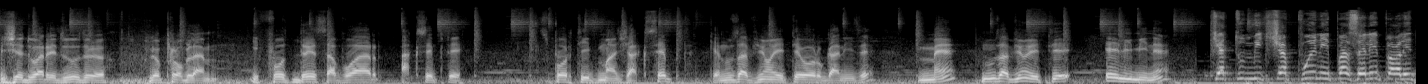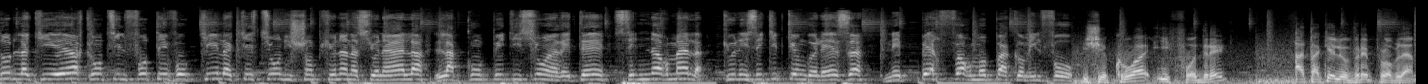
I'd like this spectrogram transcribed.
je dois résoudre le problème. Il faudrait savoir accepter sportivement, j'accepte que nous avions été organisés, mais nous avions été éliminés. Katumi Chapoué n'est pas allé par les dos de la quand il faut évoquer la question du championnat national. La compétition arrêtée, c'est normal que les équipes congolaises ne performent pas comme il faut. Je crois qu'il faudrait attaquer le vrai problème.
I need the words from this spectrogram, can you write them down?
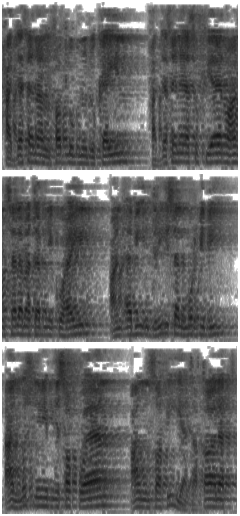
حدثنا الفضل بن دكين حدثنا سفيان عن سلمة بن كهيل عن أبي إدريس المرهبي عن مسلم بن صفوان عن صفية قالت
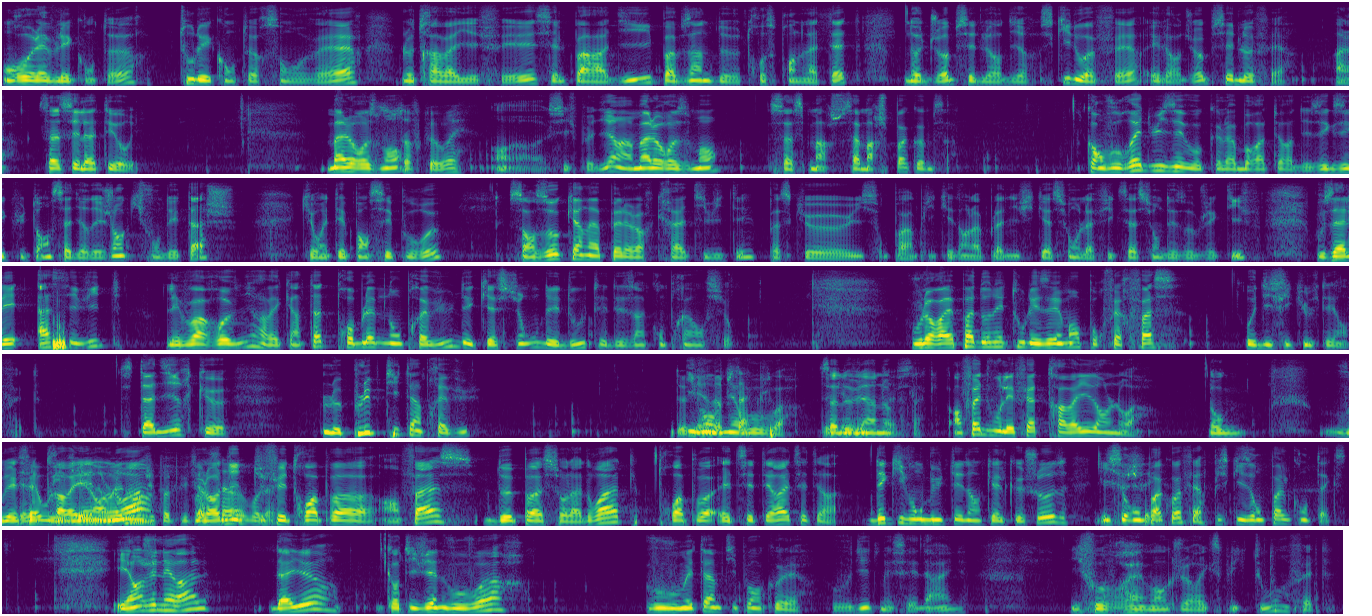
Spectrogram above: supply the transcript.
On relève les compteurs, tous les compteurs sont ouverts, le travail est fait, c'est le paradis, pas besoin de trop se prendre la tête. Notre job, c'est de leur dire ce qu'ils doivent faire et leur job, c'est de le faire. Voilà, ça c'est la théorie. Malheureusement, Sauf que ouais. si je peux dire, hein, malheureusement, ça ne marche, ça marche pas comme ça. Quand vous réduisez vos collaborateurs à des exécutants, c'est-à-dire des gens qui font des tâches qui ont été pensées pour eux, sans aucun appel à leur créativité, parce qu'ils ne sont pas impliqués dans la planification ou la fixation des objectifs, vous allez assez vite les voir revenir avec un tas de problèmes non prévus, des questions, des doutes et des incompréhensions. Vous ne leur avez pas donné tous les éléments pour faire face aux difficultés, en fait. C'est-à-dire que le plus petit imprévu, ils vont venir vous voir. Ça devient un obstacle. En fait, vous les faites travailler dans le noir. Donc, vous les faites travailler dans le noir. vous leur dites, tu fais trois pas en face, deux pas sur la droite, trois pas, etc., etc. Dès qu'ils vont buter dans quelque chose, ils ne sauront pas quoi faire puisqu'ils n'ont pas le contexte. Et en général, d'ailleurs, quand ils viennent vous voir, vous vous mettez un petit peu en colère. Vous vous dites, mais c'est dingue. Il faut vraiment que je leur explique tout, en fait.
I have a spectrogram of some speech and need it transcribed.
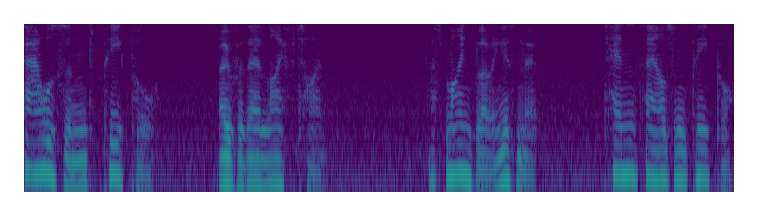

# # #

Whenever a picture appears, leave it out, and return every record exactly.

I'd like this spectrogram transcribed.
je dois résoudre le problème. Il faudrait savoir accepter sportivement, j'accepte que nous avions été organisés, mais nous avions été éliminés. Katumi Chapoué n'est pas allé par les dos de la quand il faut évoquer la question du championnat national. La compétition arrêtée, c'est normal que les équipes congolaises ne performent pas comme il faut. Je crois qu'il faudrait attaquer le vrai problème.
I need the words from this spectrogram, can you write them down?
حدثنا الفضل بن دكين حدثنا سفيان عن سلمة بن كهيل عن أبي إدريس المرهبي عن مسلم بن صفوان عن صفية قالت
Spectrogram above: supply the transcript.
On relève les compteurs, tous les compteurs sont ouverts, le travail est fait, c'est le paradis, pas besoin de trop se prendre la tête. Notre job, c'est de leur dire ce qu'ils doivent faire et leur job, c'est de le faire. Voilà, ça c'est la théorie. Malheureusement, Sauf que ouais. si je peux dire, hein, malheureusement, ça ne marche, ça marche pas comme ça. Quand vous réduisez vos collaborateurs à des exécutants, c'est-à-dire des gens qui font des tâches qui ont été pensées pour eux, sans aucun appel à leur créativité, parce qu'ils ne sont pas impliqués dans la planification ou la fixation des objectifs, vous allez assez vite les voir revenir avec un tas de problèmes non prévus, des questions, des doutes et des incompréhensions. Vous ne leur avez pas donné tous les éléments pour faire face aux difficultés, en fait. C'est-à-dire que le plus petit imprévu, ils vont venir vous voir. Ça devient un obstacle. En fait, vous les faites travailler dans le noir. Donc, vous les faites travailler dans le noir. vous leur dites, tu fais trois pas en face, deux pas sur la droite, trois pas, etc., etc. Dès qu'ils vont buter dans quelque chose, ils ne sauront pas quoi faire puisqu'ils n'ont pas le contexte. Et en général, d'ailleurs, quand ils viennent vous voir, vous vous mettez un petit peu en colère. Vous vous dites, mais c'est dingue. Il faut vraiment que je leur explique tout, en fait.
I have a spectrogram of some speech and need it transcribed.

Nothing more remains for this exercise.